» **Work required**
Copy verbatim the block of lines in the entries below whose first line contains "The card I read" and whose last line contains "Not said at". Leave out all other lines.

Entries taken from a collection
== Segment start ==
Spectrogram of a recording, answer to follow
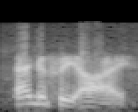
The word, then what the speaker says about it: Agassiz: the Atlantic, you'll find animals named after Louis Agassiz. Yes. So if you have something that has that weird name, it's pronounced as Agassiz. Neolithotes Agassiz. Correct. Something like that. Right, and we're in the Agassiz Valley right now.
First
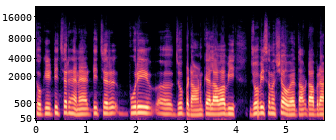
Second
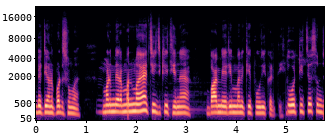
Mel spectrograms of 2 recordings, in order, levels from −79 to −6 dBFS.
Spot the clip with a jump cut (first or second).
second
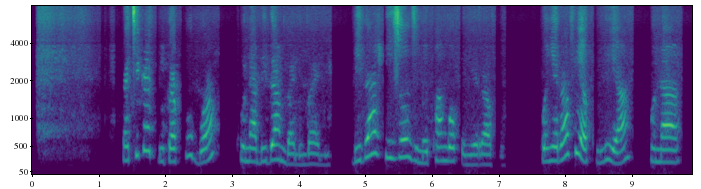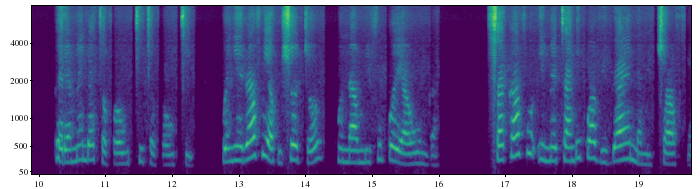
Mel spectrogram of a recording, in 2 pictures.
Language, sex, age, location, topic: Swahili, female, 25-35, Nairobi, finance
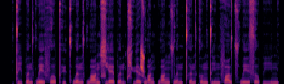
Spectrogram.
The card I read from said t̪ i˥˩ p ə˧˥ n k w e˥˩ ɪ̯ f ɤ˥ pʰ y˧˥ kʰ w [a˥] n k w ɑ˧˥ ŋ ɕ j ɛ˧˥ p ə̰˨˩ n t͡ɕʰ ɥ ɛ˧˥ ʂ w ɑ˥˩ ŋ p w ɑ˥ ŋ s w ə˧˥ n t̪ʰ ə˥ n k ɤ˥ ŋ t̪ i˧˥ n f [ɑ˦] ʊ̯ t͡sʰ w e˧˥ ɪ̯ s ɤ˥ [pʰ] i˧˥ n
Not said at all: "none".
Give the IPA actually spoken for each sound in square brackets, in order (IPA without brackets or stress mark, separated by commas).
ə˥, ɑ˥˩, p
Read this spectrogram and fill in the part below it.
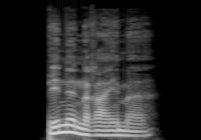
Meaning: nominative/accusative/genitive plural of Binnenreim
- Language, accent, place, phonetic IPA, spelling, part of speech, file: German, Germany, Berlin, [ˈbɪnənˌʁaɪ̯mə], Binnenreime, noun, De-Binnenreime.ogg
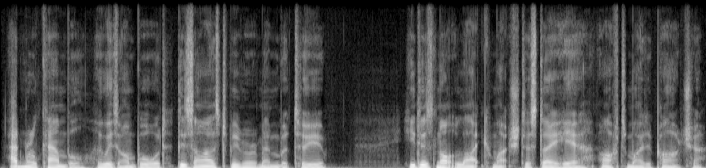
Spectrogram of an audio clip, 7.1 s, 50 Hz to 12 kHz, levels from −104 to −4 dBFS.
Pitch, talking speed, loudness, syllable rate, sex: 100 Hz, 195 wpm, -19 LUFS, 6.0 syllables/s, male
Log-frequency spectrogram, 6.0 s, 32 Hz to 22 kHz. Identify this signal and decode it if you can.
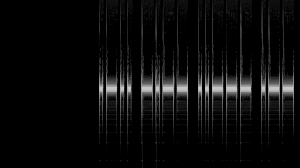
Morse code, heard as a keyed tone, about 17 wpm, 700 Hz. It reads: LY2W
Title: DXCC-100 Call Signs - 4 Characters - Repeated 2x - 17wpm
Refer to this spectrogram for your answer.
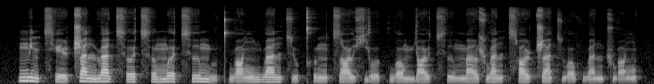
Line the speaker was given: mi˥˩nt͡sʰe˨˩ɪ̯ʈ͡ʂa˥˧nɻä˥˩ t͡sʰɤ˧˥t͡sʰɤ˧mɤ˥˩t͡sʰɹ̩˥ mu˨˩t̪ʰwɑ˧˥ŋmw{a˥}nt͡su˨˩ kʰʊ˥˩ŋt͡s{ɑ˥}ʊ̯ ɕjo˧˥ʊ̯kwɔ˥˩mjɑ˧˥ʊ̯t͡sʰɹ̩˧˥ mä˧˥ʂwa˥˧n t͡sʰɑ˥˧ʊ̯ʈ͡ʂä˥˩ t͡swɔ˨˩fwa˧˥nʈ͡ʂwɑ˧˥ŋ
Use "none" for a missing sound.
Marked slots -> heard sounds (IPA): a˥, ɑ˥

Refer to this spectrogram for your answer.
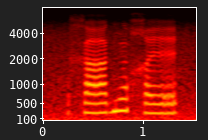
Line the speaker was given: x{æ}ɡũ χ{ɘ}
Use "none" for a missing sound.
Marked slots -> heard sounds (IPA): a, ɛ

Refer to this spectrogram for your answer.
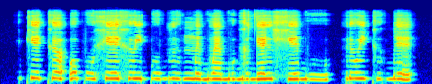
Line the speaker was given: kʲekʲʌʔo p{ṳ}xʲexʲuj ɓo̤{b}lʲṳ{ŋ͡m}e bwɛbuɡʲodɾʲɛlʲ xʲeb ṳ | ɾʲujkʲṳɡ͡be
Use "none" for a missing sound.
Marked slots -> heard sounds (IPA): o̤, b, ŋ͡m

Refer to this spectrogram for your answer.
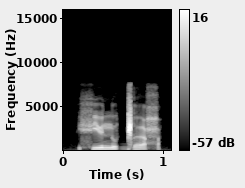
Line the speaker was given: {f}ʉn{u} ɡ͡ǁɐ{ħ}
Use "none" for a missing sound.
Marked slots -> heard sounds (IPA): fʲ, u, ħ

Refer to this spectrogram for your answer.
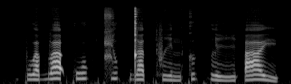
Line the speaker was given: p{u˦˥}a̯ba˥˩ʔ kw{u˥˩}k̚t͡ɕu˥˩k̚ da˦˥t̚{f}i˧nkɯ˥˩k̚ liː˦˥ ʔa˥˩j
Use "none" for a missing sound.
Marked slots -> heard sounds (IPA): u˦˥, u˥˩, f

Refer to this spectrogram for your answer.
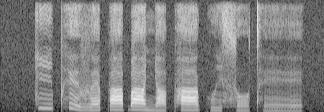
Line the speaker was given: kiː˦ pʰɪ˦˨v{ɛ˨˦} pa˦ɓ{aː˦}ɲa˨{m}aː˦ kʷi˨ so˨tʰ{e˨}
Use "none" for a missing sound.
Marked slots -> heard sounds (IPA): ɛ˨, aː˦, pʰ, eː˨

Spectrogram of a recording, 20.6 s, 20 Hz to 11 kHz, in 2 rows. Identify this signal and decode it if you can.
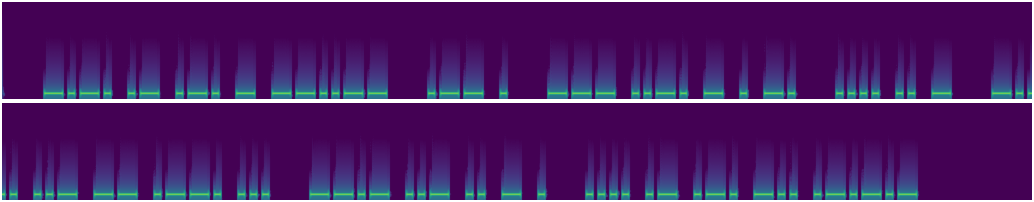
Morse code, heard as a keyed tone, about 20 wpm, 700 Hz. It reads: CART, WE OFTEN HIT BUMPS QUITE HARD.
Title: Pangram Challenge v2 - 20wpm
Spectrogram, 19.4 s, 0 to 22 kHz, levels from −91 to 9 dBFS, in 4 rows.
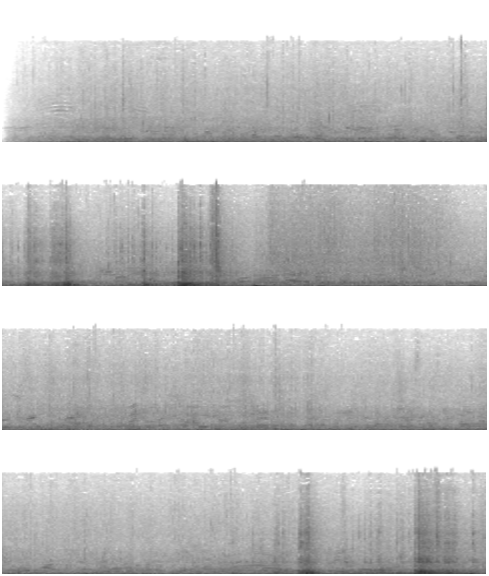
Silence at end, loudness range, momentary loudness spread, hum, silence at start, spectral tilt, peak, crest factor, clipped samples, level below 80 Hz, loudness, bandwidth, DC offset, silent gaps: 0 s; 10 LU; 12 LU; none; 0.1 s; -4.5 dB/octave; -2 dBFS; 24 dB; under 0.1%; -32 dBFS; -26 LUFS; 16.5 kHz; under 0.1%; none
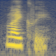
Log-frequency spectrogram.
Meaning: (adjective) 1. Probable; having a greater-than-even chance of occurring 2. Reasonably to be expected; apparently destined, probable
- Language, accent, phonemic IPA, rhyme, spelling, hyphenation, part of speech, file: English, US, /ˈlaɪkli/, -aɪkli, likely, like‧ly, adjective / noun / adverb, En-us-likely.ogg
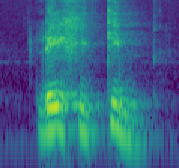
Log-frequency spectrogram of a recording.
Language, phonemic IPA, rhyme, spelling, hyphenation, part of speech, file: Dutch, /ˌleː.ɣiˈtim/, -im, legitiem, le‧gi‧tiem, adjective, Nl-legitiem.ogg
- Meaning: legitimate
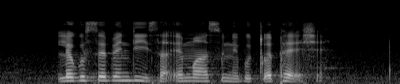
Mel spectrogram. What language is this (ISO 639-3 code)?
ssw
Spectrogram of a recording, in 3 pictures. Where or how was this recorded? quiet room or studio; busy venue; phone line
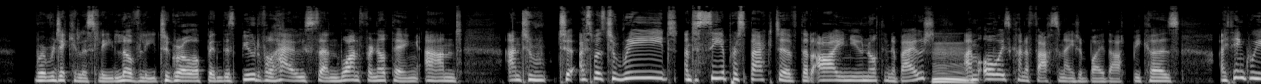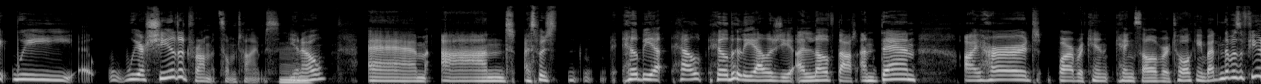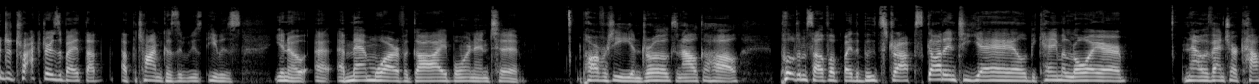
quiet room or studio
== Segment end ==
» **Solution for this exercise**
The card I read from said t̪ i˥˩ p ə˧˥ n k w e˥˩ ɪ̯ f ɤ˥ pʰ y˧˥ kʰ w [a˥] n k w ɑ˧˥ ŋ ɕ j ɛ˧˥ p ə̰˨˩ n t͡ɕʰ ɥ ɛ˧˥ ʂ w ɑ˥˩ ŋ p w ɑ˥ ŋ s w ə˧˥ n t̪ʰ ə˥ n k ɤ˥ ŋ t̪ i˧˥ n f [ɑ˦] ʊ̯ t͡sʰ w e˧˥ ɪ̯ s ɤ˥ [pʰ] i˧˥ n
Not said at all: "none".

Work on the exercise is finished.